- WORK INSTRUCTIONS
What you return should be the lines from the one with "Mel spectrogram of" through the one with "Title: USA Callsign" in the data below, reproduced exactly with both ends, and no pictures at all.

- PROVIDED ENTRIES
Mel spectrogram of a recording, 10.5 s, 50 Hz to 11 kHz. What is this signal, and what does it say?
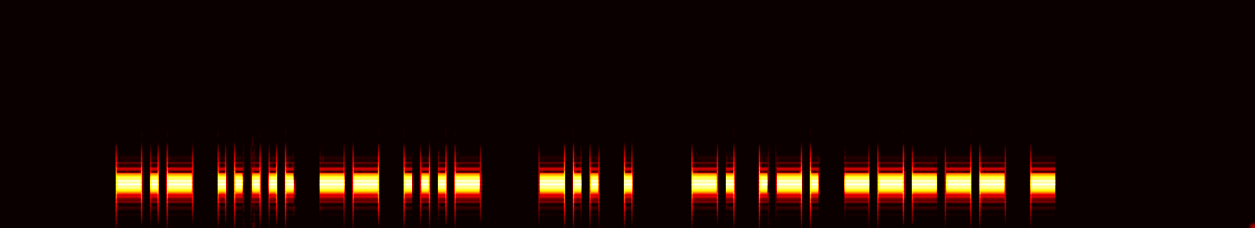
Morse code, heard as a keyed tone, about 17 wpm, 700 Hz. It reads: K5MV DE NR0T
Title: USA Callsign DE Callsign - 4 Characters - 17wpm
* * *
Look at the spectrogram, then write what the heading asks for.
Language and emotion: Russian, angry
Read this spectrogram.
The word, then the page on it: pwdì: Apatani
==
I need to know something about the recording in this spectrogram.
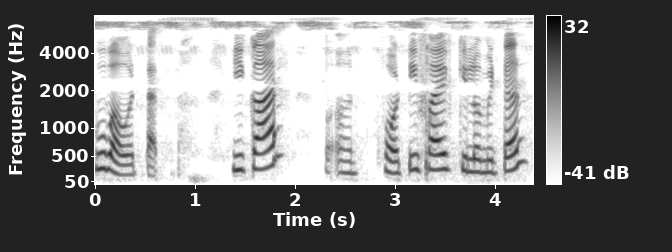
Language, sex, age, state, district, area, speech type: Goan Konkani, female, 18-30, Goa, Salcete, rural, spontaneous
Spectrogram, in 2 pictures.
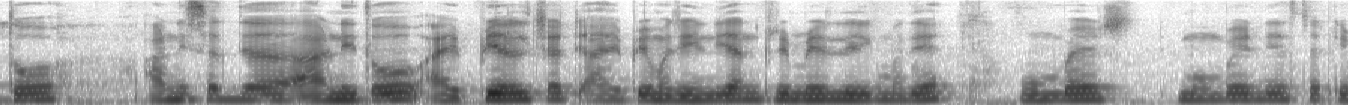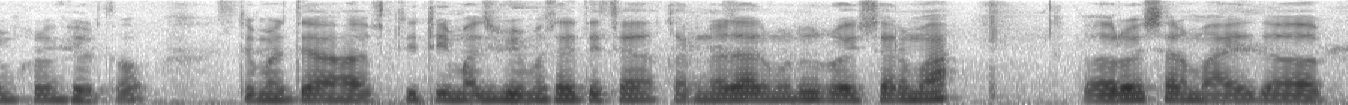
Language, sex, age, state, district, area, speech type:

- ANSWER TO THE PROBLEM
Mel spectrogram of a recording, 10.5 s, 50 Hz to 11 kHz. What is this signal, and what does it say?
Morse code, heard as a keyed tone, about 17 wpm, 700 Hz. It reads: K5MV DE NR0T
Title: USA Callsign DE Callsign - 4 Characters - 17wpm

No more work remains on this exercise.